Civil Rights, Community Groups Welcome NYPD Spying Report
Today, a coalition of community and civil rights organizations welcomed a report on the New York City Police Department’s (NYPD) intelligence operations from Stephen Robinson, the Civilian Representative on the NYPD’s “Handschu Committee.” Last year, Mayor de Blasio appointed Robinson as the Civilian Representative, implementing reforms resulting from community mobilization in reaction to widespread NYPD spying on Muslim communities. This was Judge Robinson’s first public report on NYPD compliance with the revised Handschu Guidelines, negotiated to settle legal claims in Raza v. City of New York and Handschu v. Special Services Division, and limiting surveillance of religious and political activity.
“Judge Robinson’s report is an important milestone, providing the first detailed, public explanation of how the NYPD internally reviews requests to surveil constitutionally-protected activity,” said AAANY Executive Director Rama Issa. “The report also showcases Robinson’s efforts to protect religious and political activity. In just one year, Judge Robinson helped reduce the average length of NYPD surveillance operations by 87 days. The Handschu Committee, during Judge Robinson's tenure, has delayed or denied almost 4 times as many requests than the previous year. These significant changes demonstrate the necessity and importance of having an independent voice to participate in important decisions that weigh heavily on the rights and lives of Muslims and Muslim communities in New York City.”
“We are heartened that Judge Robinson takes his role as the Civilian Representative seriously, demanding real evidence before allowing these highly intrusive investigations,” said Tarek Z. Ismail, Senior Staff Attorney at the CLEAR Project at CUNY School of Law. "For too long, claims of ‘connectivity’ and ‘social media posts’ have been used as an excuse to target innocent New Yorkers for the race and faith. We have heard directly from the Judge that this demand for transparency has already exposed some investigation requests as factually insufficient, and we trust he will continue to insist on the accountability described in the report.”
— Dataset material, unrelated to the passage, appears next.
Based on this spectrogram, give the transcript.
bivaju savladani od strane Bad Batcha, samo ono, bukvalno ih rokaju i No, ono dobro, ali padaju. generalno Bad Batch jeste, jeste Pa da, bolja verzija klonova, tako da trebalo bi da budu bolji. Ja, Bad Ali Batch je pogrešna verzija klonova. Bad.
“While we appreciate the progress that Judge Robinson has been able to achieve thus far, we remain dismayed about the activities of the Intelligence Bureau, particularly as it relates to American Muslims in our city and beyond,” said CAIR-NY Legal Director Albert Cahn. “The NYPD Inspector General found in August 2016 that 95 percent of the NYPD’s surveillance activities were focused on Muslims. Nothing in today’s report from the Civilian Representative’s disabuses us of that notion. We believe that this pattern of focus on one faith-based group further underlines the dire need for a tireless Civilian Representative. We do not anticipate that need changing anytime soon, and we are glad Judge Robinson has enthusiastically taken on that mantle. We will continue our engagement with him to make sure our communities’ concerns are met.”
The coalition includes (listed in alphabetical order):
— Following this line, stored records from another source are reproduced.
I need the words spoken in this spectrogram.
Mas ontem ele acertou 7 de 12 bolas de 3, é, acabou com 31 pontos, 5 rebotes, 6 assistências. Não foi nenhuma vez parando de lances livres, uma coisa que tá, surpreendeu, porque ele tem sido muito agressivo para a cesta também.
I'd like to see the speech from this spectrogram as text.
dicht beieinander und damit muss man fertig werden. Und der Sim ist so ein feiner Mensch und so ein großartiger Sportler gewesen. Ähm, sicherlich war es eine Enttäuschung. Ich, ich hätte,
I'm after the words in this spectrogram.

Arab American Association of New York
Arab American Bar Association (AABA)
Association of Muslim American Lawyers (AMAL)
The Campaign to Take on Hate
CLEAR Project, CUNY School of Law
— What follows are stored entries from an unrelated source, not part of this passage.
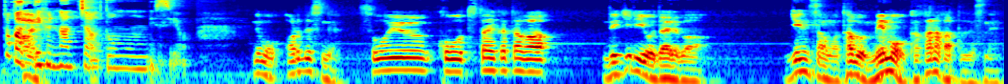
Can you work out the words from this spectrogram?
とかっていう風になっちゃうと思うんですよ。でも、あれですね。そういう、こう、伝え方ができるようであれば、ゲンさんは多分メモを書かなかったですね。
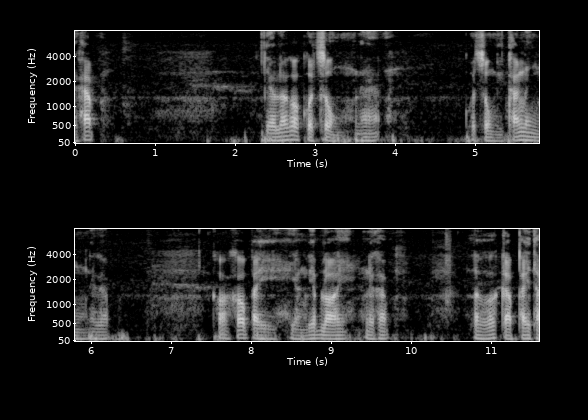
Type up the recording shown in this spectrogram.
นะครับ เดี๋ยวเราก็กดส่งนะฮะกดส่งอีกครั้งหนึ่งนะครับ ก็เข้าไปอย่างเรียบร้อยนะครับ เราก็กลับไปท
Communities United for Police Reform
Council on American Islamic Relations, New York (CAIR-NY)
Jews for Racial and Economic Justice
Jewish Voice for Peace – Northern New Jersey
Muslim Community Network
Muslim Social Justice Initiative (MSJI)
South Asian Fund For Education, Scholarship and Training (SAFEST)
Originally ordered by consent decree in 1985, the Handschu Guidelines are the result of a class action lawsuit, Handschu v. Special Services Division, which established important limits on NYPD intelligence operations. Additional safeguards—including the placement of a Civilian Representative within the Handschu Committee overseeing Intelligence Bureau surveillance of constitutionally protected religious and political organizing—were introduced into the Guidelines as part of the joint settlement process of an enforcement motion in the Handschu class action and the Raza v. City of New York case.
SEE: After Spying on Muslims, New York Police Agree to Greater Oversight
As part of his duties, the Civilian Representative is required to file an annual report on the NYPD’s compliance with the Handschu Guidelines. Community and civil rights organizations look forward to continuing to meet on a regular basis with the Civilian Representative.
About Communities United for Police Reform
Communities United for Police Reform (CPR) is an unprecedented campaign to end discriminatory policing practices in New York, and to build a lasting movement that promotes public safety and policing practices based on cooperation and respect– not discriminatory targeting and harassment.
CPR brings together a movement of community members, lawyers, researchers and activists to work for change. The partners in this campaign come from all 5 boroughs, from all walks of life and represent many of those unfairly targeted the most by the NYPD. CPR is fighting for reforms that will promote community safety while ensuring that the NYPD protects and serves all New Yorkers.